At the time of my visit, it was still not finished, so no visiting allowed. But I believe its future observatory at almost 500m height will be a must-visit destination in Seoul, competing to the Namsan Tower as the best view in town.
The tower is set to open in April 2017. The top ten stories of the building are originally reserved for public functions, and the observatory will certainly be worth a visit.
The Lotte World Mall is gigantic and luxurious, if you are into this stuff you can have a blast there while the tower is not open. Otherwise, you won’t miss much to just skip it and enjoy other more interesting stuff to see in Seoul.
You can reach by subway, Line 2, Jamsil Station, exits 3 & 4.
63 Building (Korea Life Insurance Building) – SOM
The first skyscraper in Seoul, the 63-Building is quite striking in its 80’s aesthetics, with a shiny golden facade and sleek skirt shape. At 250m, it used to be the tallest building in South Korea, completed in 1985 as a symbol for the 1988 Olympics in Seoul.
The top floors are public, containing what is said to be the highest art galery in the world, an observation deck, and some restaurants. An interesting feature is a panoramic elevator leading you all the way to the observation deck. The base of the tower is dominated by a shopping mall, aquariums, and cinemas.
The 63 Building is not located close to any stations so you will need to take the free shuttle bus, taxi or walk. Three stations are served by the free shuttle bus: Daebang (Line 1, exit 6), Teouinaru (Line 5, exit 4) and Yeoido (Line 5 or 9, exit 5).
S-Trenue Tower – MASS Studies
The S-Trenue is an exceptional tower.

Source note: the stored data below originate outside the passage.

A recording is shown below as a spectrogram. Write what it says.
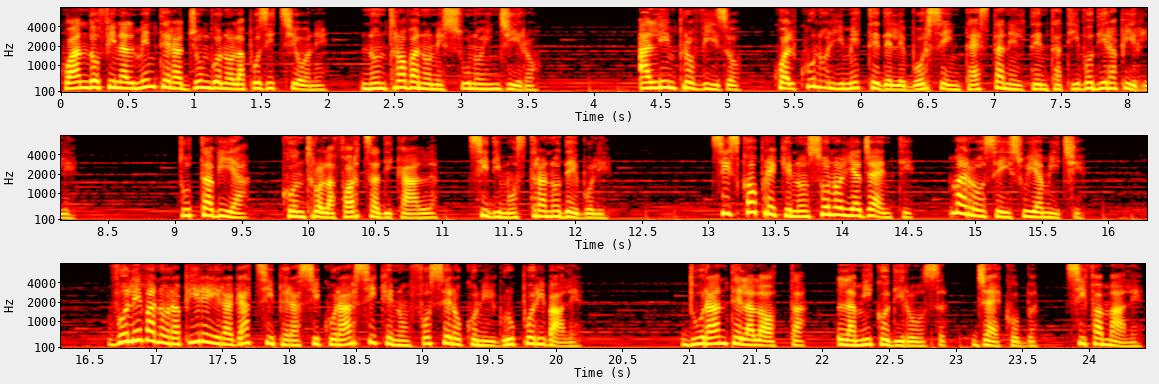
Quando finalmente raggiungono la posizione, non trovano nessuno in giro. All'improvviso, qualcuno gli mette delle borse in testa nel tentativo di rapirli. Tuttavia, contro la forza di Cal, si dimostrano deboli. Si scopre che non sono gli agenti, ma Rose e i suoi amici. Volevano rapire i ragazzi per assicurarsi che non fossero con il gruppo rivale. Durante la lotta, l'amico di Rose, Jacob, si fa male.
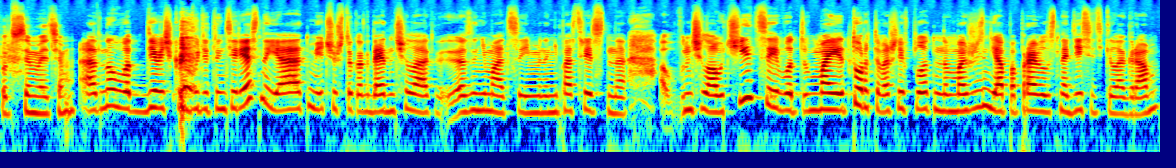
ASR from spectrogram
под всем этим? А, ну вот девочкам будет интересно, я отмечу, что когда я начала э, заниматься именно непосредственно, а, начала учиться, и вот мои торты вошли в плотно в мою жизнь, я поправилась на 10 килограмм.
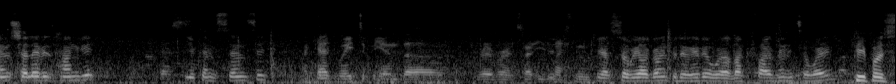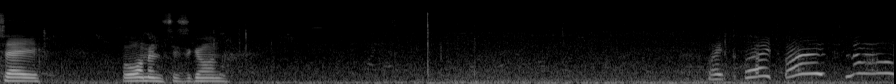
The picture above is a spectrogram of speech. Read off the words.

It escapes from the boring, overdone boxy highrise by being creative with how you deal with FAR and GFA requirements. Instead of building a low and chunky building, like most of its neighbors, MASS Studies designed a group of slender, slanted towers which lean on and off each other, creating gaps in between filled with green.
The tower is a mix of commercial, residential and office. The lower podium contains shops and is publicly accessible. Most interesting, however, it how it sits on the site, and how it stands out from its neighbors.
The tower is located directly at exit 3 of Yeouido Station, on Line 5.
- Get a prepaid SIM card: in Seoul you can purchase it at major convenience stores, Incheon airport or Korean mobile service provider stores (KT, SKT, LG). I got a 4G Unlimited from KT.
- CityMapper app: one of the best apps to help navigate public transport works really well in Seoul. It helps you find subway and bus routes and even tell you where to get o while you ride. You can also use it online.
- I tried to rent the Seoul city bikes and, after a long and messy registration process, I realized the bikes were unusable if you are taller than the average Korean population. The seats are really low and won’t extend enough. Not recommended.
- There are many other resources online for you to make the best of Seoul. These are two of my favorites:
Work in progress…
As I mentioned early, this guide is a work in progress. I intend to go back to Seoul many times and will continue updating this guide in the future. But this is a good start for you to start exploring this beautiful city and eat your way through its exciting architecture. The map includes all of the above, with photos for easy browsing while on the go. Also, some of the food recommendations from the guide plus many others are also included.
If you like this guide, please share it! And any comments, corrections, and suggestions are always welcome.